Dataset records

------------------------------

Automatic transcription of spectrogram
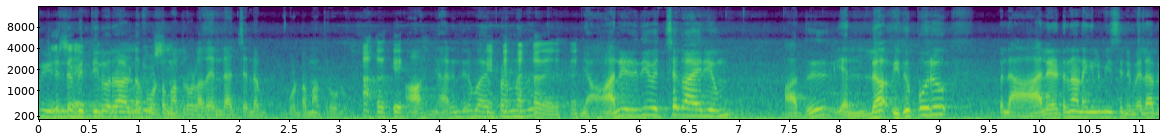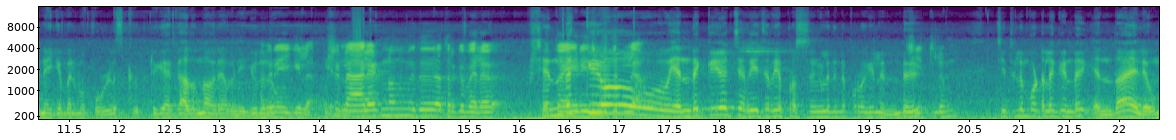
വീടിന്റെ. ഭിത്തിയിൽ ഒരാളുടെ ഫോട്ടോ. മാത്രമേ ഉള്ളൂ. അത് എന്റെ അച്ഛന്റെ ഫോട്ടോ മാത്രമേ ഉള്ളൂ. ആ ഞാൻ എന്തിനും ഭയപ്പെടണത്? ഞാൻ എഴുതി വെച്ച കാര്യം അത് എല്ലാ ഇതിപ്പോ ഒരു ഇപ്പൊ ലാലേട്ടനാണെങ്കിലും ഈ സിനിമയിൽ അഭിനയിക്കാൻ വരുമ്പോൾ ഫുള്ള് സ്ക്രിപ്റ്റ് കേൾക്കാതൊന്നും അവർ അഭിനയിക്കില്ല. പക്ഷെ ലാലേട്ടനൊന്നും ഇത് അത്രയ്ക്ക് വില പക്ഷെ എന്തൊക്കെയോ എന്തൊക്കെയോ ചെറിയ ചെറിയ പ്രശ്നങ്ങൾ ഇതിന്റെ പുറകിലുണ്ട്. ചീറ്റിലും പൊട്ടലൊക്കെ ഉണ്ട്. എന്തായാലും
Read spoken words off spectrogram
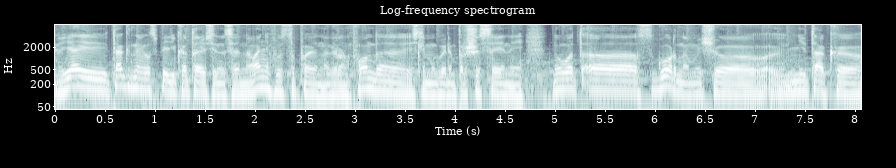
Ну, я и так на велосипеде катаюсь, и на соревнованиях выступаю, на Гранд-фонда, если мы говорим про шоссейный. Ну вот э, с горным еще не так э,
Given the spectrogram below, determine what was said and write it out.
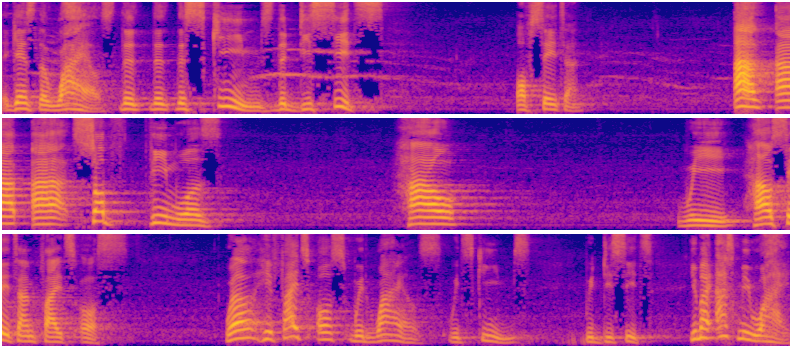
against the wiles, the, the, the schemes, the deceits of Satan. Our, our, our sub theme was how we how Satan fights us. Well, he fights us with wiles, with schemes, with deceits. You might ask me why.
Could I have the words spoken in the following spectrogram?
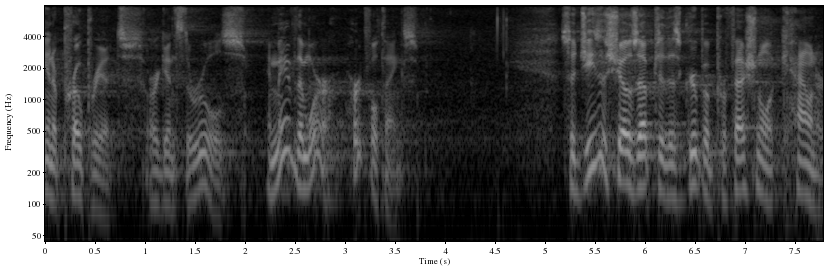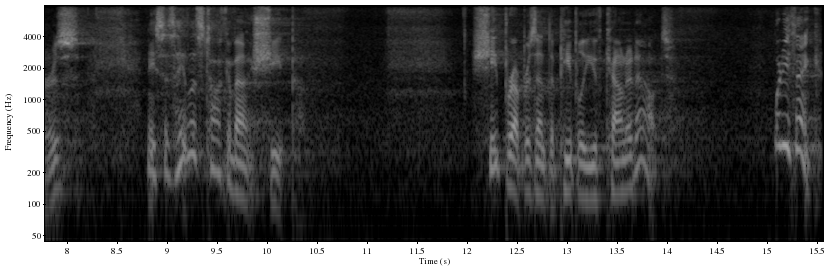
inappropriate or against the rules. And many of them were hurtful things. So Jesus shows up to this group of professional counters he says, Hey, let's talk about sheep. Sheep represent the people you've counted out. What do you think?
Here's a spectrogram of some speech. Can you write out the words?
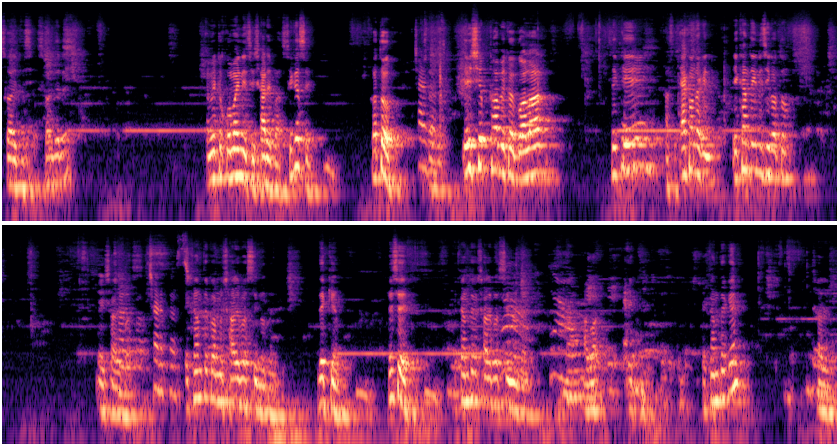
ছয় দিছি ছয় দিলে? আমি একটু কমাই নিয়েছি সাড়ে পাঁচ ঠিক আছে? কত? এই শেপটা হবে গলার থেকে? আচ্ছা এখন দেখেন এখান থেকে নিয়েছি কত? এই সাড়ে পাঁচ। এখান থেকে আপনি সাড়ে পাঁচ চিহ্ন দেন। দেখেন ঠিক আছে এখান থেকে সাড়ে পাঁচ চিহ্ন দেন। আবার এখান থেকে? সাড়ে পাঁচ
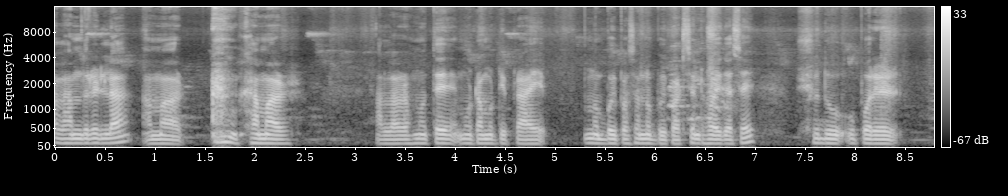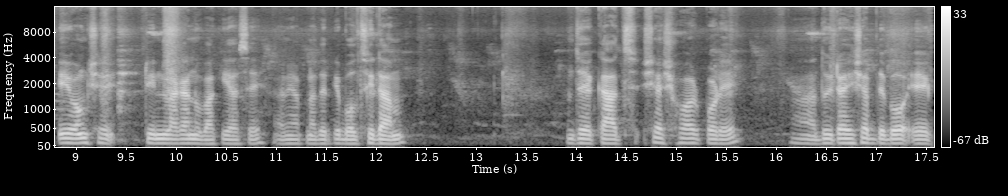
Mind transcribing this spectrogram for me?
আলহামদুলিল্লাহ, আমার খামার আল্লাহ রহমতে মোটামুটি প্রায় নব্বই পঁচানব্বই পার্সেন্ট হয়ে গেছে। শুধু উপরের এই অংশে টিন লাগানো বাকি আছে, আমি আপনাদেরকে বলছিলাম যে কাজ শেষ হওয়ার পরে দুইটা হিসাব দেব, এক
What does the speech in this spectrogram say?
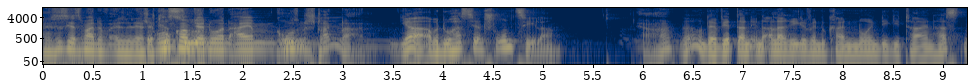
Das ist jetzt meine. Also der Strom kommt ja nur in einem großen Strang da an. Ja, aber du hast ja einen Stromzähler. Ja. Ne? Und der wird dann in aller Regel, wenn du keinen neuen digitalen hast,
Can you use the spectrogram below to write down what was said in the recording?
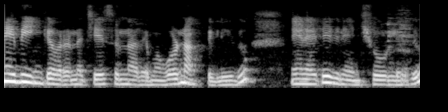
మేబీ ఇంకెవరన్నా చేస్తున్నారేమో కూడా నాకు తెలియదు నేనైతే ఇది నేను చూడలేదు.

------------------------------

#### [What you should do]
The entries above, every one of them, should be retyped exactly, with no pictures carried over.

#### [Solution for this task]
Automatic transcription of spectrogram
വീടിന്റെ. ഭിത്തിയിൽ ഒരാളുടെ ഫോട്ടോ. മാത്രമേ ഉള്ളൂ. അത് എന്റെ അച്ഛന്റെ ഫോട്ടോ മാത്രമേ ഉള്ളൂ. ആ ഞാൻ എന്തിനും ഭയപ്പെടണത്? ഞാൻ എഴുതി വെച്ച കാര്യം അത് എല്ലാ ഇതിപ്പോ ഒരു ഇപ്പൊ ലാലേട്ടനാണെങ്കിലും ഈ സിനിമയിൽ അഭിനയിക്കാൻ വരുമ്പോൾ ഫുള്ള് സ്ക്രിപ്റ്റ് കേൾക്കാതൊന്നും അവർ അഭിനയിക്കില്ല. പക്ഷെ ലാലേട്ടനൊന്നും ഇത് അത്രയ്ക്ക് വില പക്ഷെ എന്തൊക്കെയോ എന്തൊക്കെയോ ചെറിയ ചെറിയ പ്രശ്നങ്ങൾ ഇതിന്റെ പുറകിലുണ്ട്. ചീറ്റിലും പൊട്ടലൊക്കെ ഉണ്ട്. എന്തായാലും
Read spoken words off spectrogram
Ну, я и так на велосипеде катаюсь, и на соревнованиях выступаю, на Гранд-фонда, если мы говорим про шоссейный. Ну вот э, с горным еще не так э,
Given the spectrogram below, determine what was said and write it out.
against the wiles, the, the, the schemes, the deceits of Satan. Our, our, our sub theme was how we how Satan fights us. Well, he fights us with wiles, with schemes, with deceits. You might ask me why.
Could I have the words spoken in the following spectrogram?
inappropriate or against the rules. And many of them were hurtful things. So Jesus shows up to this group of professional counters he says, Hey, let's talk about sheep. Sheep represent the people you've counted out. What do you think?
Here's a spectrogram of some speech. Can you write out the words?
ছয় দিছি ছয় দিলে? আমি একটু কমাই নিয়েছি সাড়ে পাঁচ ঠিক আছে? কত? এই শেপটা হবে গলার থেকে? আচ্ছা এখন দেখেন এখান থেকে নিয়েছি কত? এই সাড়ে পাঁচ। এখান থেকে আপনি সাড়ে পাঁচ চিহ্ন দেন। দেখেন ঠিক আছে এখান থেকে সাড়ে পাঁচ চিহ্ন দেন। আবার এখান থেকে? সাড়ে পাঁচ
Mind transcribing this spectrogram for me?
আলহামদুলিল্লাহ, আমার খামার আল্লাহ রহমতে মোটামুটি প্রায় নব্বই পঁচানব্বই পার্সেন্ট হয়ে গেছে। শুধু উপরের এই অংশে টিন লাগানো বাকি আছে, আমি আপনাদেরকে বলছিলাম যে কাজ শেষ হওয়ার পরে দুইটা হিসাব দেব, এক
What does the speech in this spectrogram say?
Das ist jetzt meine. Also der Strom kommt ja nur in einem großen Strang da an. Ja, aber du hast ja einen Stromzähler. Ja. Ne? Und der wird dann in aller Regel, wenn du keinen neuen digitalen hast,
Can you use the spectrogram below to write down what was said in the recording?
మేబీ ఇంకెవరన్నా చేస్తున్నారేమో కూడా నాకు తెలియదు నేనైతే ఇది నేను చూడలేదు.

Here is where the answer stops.